Friday, May 27, 2022

A Hymn for the Red Planet

I bought a copy of The War of the Worlds (1953, directed by Byron Haskins) during a recent Criterion Collection sale. When my long-suffering partner saw it in my stack of loot, she said: "You'll be watching that one on your own." The ticking of the Martian war machines gives her nightmares. When I popped it into the player at home, that ominous ticking was the soundtrack for the menu screens. She threw up her hands and walked out of the room after ostentatiously slamming the door to drown out that sound. It's a fair reaction, particularly if you first encountered the film at a young age. It still resonates. Once you've heard it, you never forget it.

Sunday, May 15, 2022

Free Falling

A Free Soul (1931)
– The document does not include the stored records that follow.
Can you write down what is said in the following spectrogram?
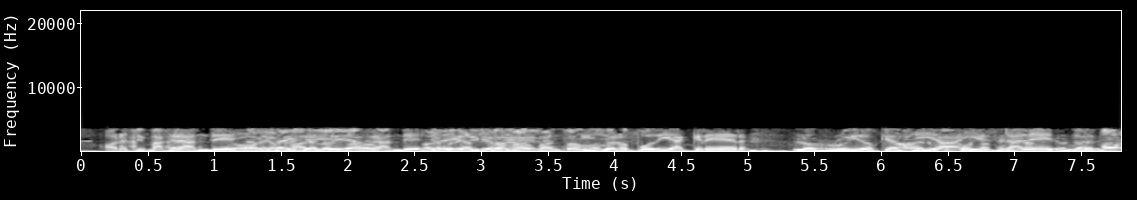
ahora estoy más grande. No, ahora estoy más grande. grande. No le digas y yo no- podía creer los ruidos que hacía y el talento de. Hola,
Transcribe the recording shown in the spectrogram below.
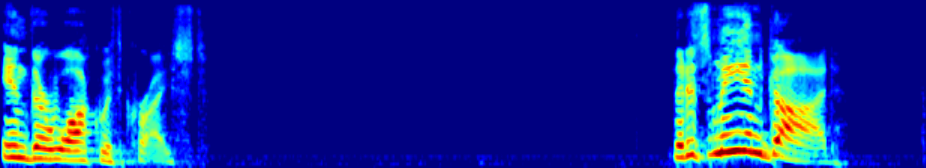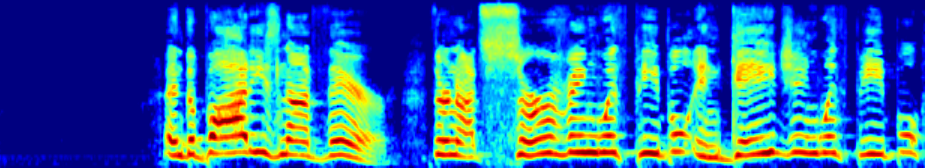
in their walk with Christ that it's me and God. And the body's not there. They're not serving with people, engaging with people,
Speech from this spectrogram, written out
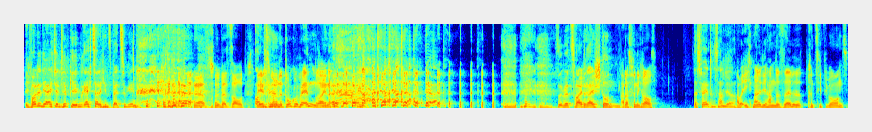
Ich wollte dir eigentlich den Tipp geben, rechtzeitig ins Bett zu gehen. Ja, das ist schon versaut. Der hält mir noch eine Doku über Enten rein. So über zwei, drei Stunden. Aber das finde ich raus. Das wäre interessant, ja. Aber ich meine, die haben dasselbe Prinzip wie bei uns.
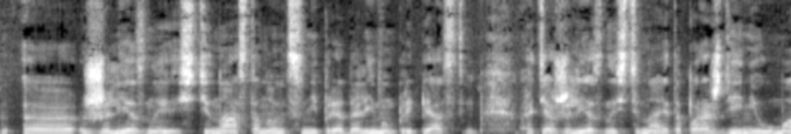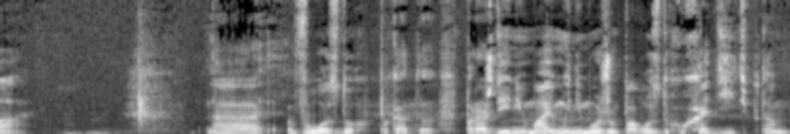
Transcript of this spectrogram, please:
э, железная стена становится непреодолимым препятствием. Хотя железная стена это порождение ума. Э, воздух пока- порождение ума, и мы не можем по воздуху ходить, потому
There is an unspoken assumption among some connoisseurs of American pre-Code cinema that the shocking freedom these films enjoyed was somehow linked to a progressive attitude toward social mores. The willingness of filmmakers and studios to take on such "forbidden" subjects as drug addiction, abortion, sexually liberated women, racial issues, and what have you might suggest that the filmmakers and the studios were in the forefront of social and moral progress. This is a mistaken assumption. While it is true that the Hays Code absolutely was a mechanism for conservative social engineering, that doesn't mean that every film that flouted it was on board with an opposing viewpoint. Sometimes, filmmakers used their freedom to demonize that very freedom. No one could have accused a filmmaker like, say Cecil B. DeMille of being socially liberal, and it was one of his films that more or less brought about the end of the pre-Code era. Films like Female, Baby Face, Call Her Savage, or Torch Singer were all retrograde critiques of the sexual liberation of women hiding behind their sexual frankness and racy imagery, with many of their "liberated" heroines repenting and eventually settling for their more "natural" roles as wives or mothers. While this narrative was often played ironically with its fingers crossed behind its back, sometimes it was in deadly earnest. One such deadly earnest version is found in A Free Soul from MGM in 1931, directed by Clarence Brown. It's a film whose only brush with irony is its title. No one in the film is free and that's the way the filmmakers like it.